%%

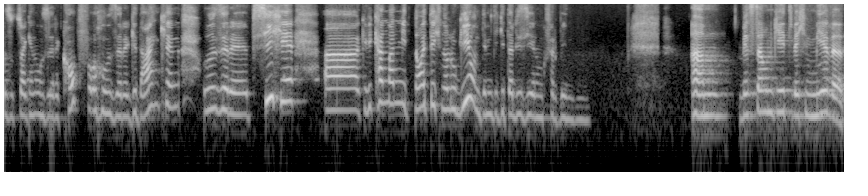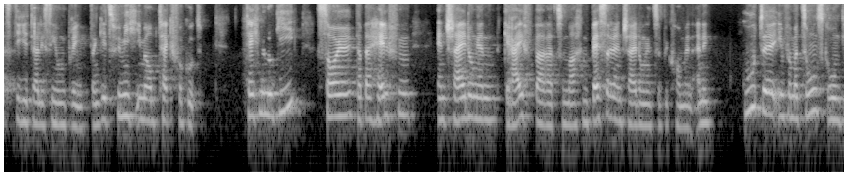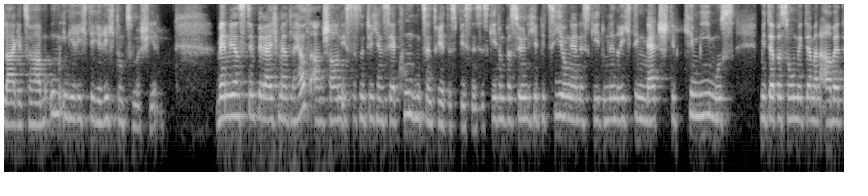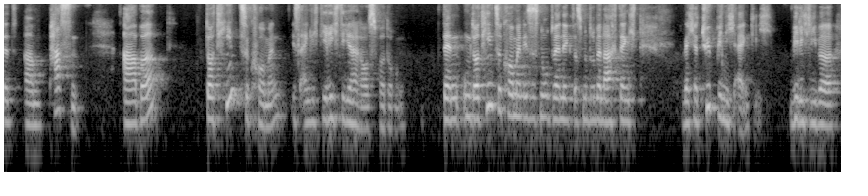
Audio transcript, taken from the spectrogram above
sozusagen unsere Kopf, unsere Gedanken, unsere Psyche, wie kann man mit neuer Technologie und dem Digitalisierung verbinden? Ähm, Wenn es darum geht, welchen Mehrwert Digitalisierung bringt, dann geht es für mich immer um Tech for Good. Technologie soll dabei helfen, Entscheidungen greifbarer zu machen, bessere Entscheidungen zu bekommen, eine gute Informationsgrundlage zu haben, um in die richtige Richtung zu marschieren. Wenn wir uns den Bereich Mental Health anschauen, ist das natürlich ein sehr kundenzentriertes Business. Es geht um persönliche Beziehungen, es geht um den richtigen Match, die Chemie muss mit der Person, mit der man arbeitet, ähm, passen. Aber dorthin zu kommen, ist eigentlich die richtige Herausforderung. Denn um dorthin zu kommen, ist es notwendig, dass man darüber nachdenkt, welcher Typ bin ich eigentlich? Will ich lieber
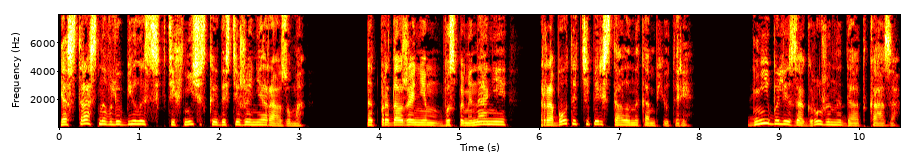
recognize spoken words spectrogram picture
Я страстно влюбилась в техническое достижение разума. Над продолжением воспоминаний работать теперь стало на компьютере. Дни были загружены до отказа.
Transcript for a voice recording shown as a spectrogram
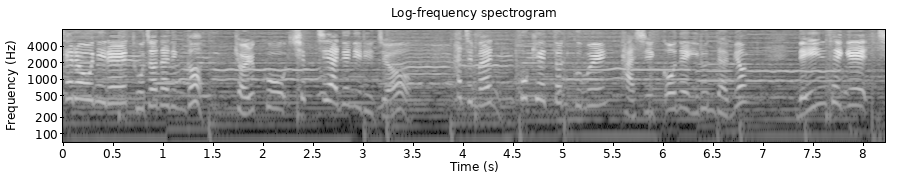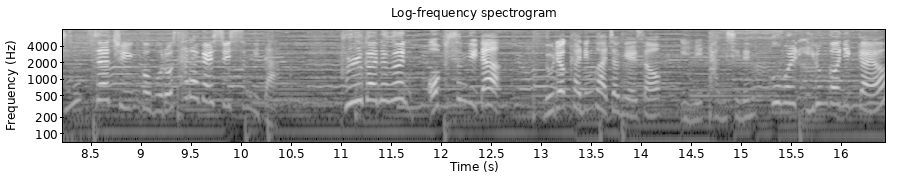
새로운 일에 도전하는 것 결코 쉽지 않은 일이죠. 하지만 포기했던 꿈을 다시 꺼내 이룬다면 내 인생의 진짜 주인공으로 살아갈 수 있습니다. 불가능은 없습니다. 노력하는 과정에서 이미 당신은 꿈을 이룬 거니까요.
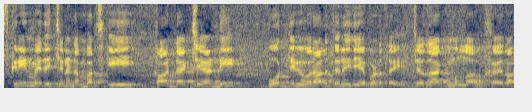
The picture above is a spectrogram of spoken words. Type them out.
స్క్రీన్ మీద ఇచ్చిన నెంబర్స్కి కాంటాక్ట్ చేయండి. పూర్తి వివరాలు తెలియజేయబడతాయి. జజాకుముల్లాహు ఖైరా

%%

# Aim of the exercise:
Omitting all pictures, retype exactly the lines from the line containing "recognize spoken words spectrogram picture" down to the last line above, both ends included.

# Worked solution:
recognize spoken words spectrogram picture
Я страстно влюбилась в техническое достижение разума. Над продолжением воспоминаний работать теперь стало на компьютере. Дни были загружены до отказа.
Transcript for a voice recording shown as a spectrogram
새로운 일에 도전하는 것 결코 쉽지 않은 일이죠. 하지만 포기했던 꿈을 다시 꺼내 이룬다면 내 인생의 진짜 주인공으로 살아갈 수 있습니다. 불가능은 없습니다. 노력하는 과정에서 이미 당신은 꿈을 이룬 거니까요.
The picture above is a spectrogram of spoken words. Type them out.
స్క్రీన్ మీద ఇచ్చిన నెంబర్స్కి కాంటాక్ట్ చేయండి. పూర్తి వివరాలు తెలియజేయబడతాయి. జజాకుముల్లాహు ఖైరా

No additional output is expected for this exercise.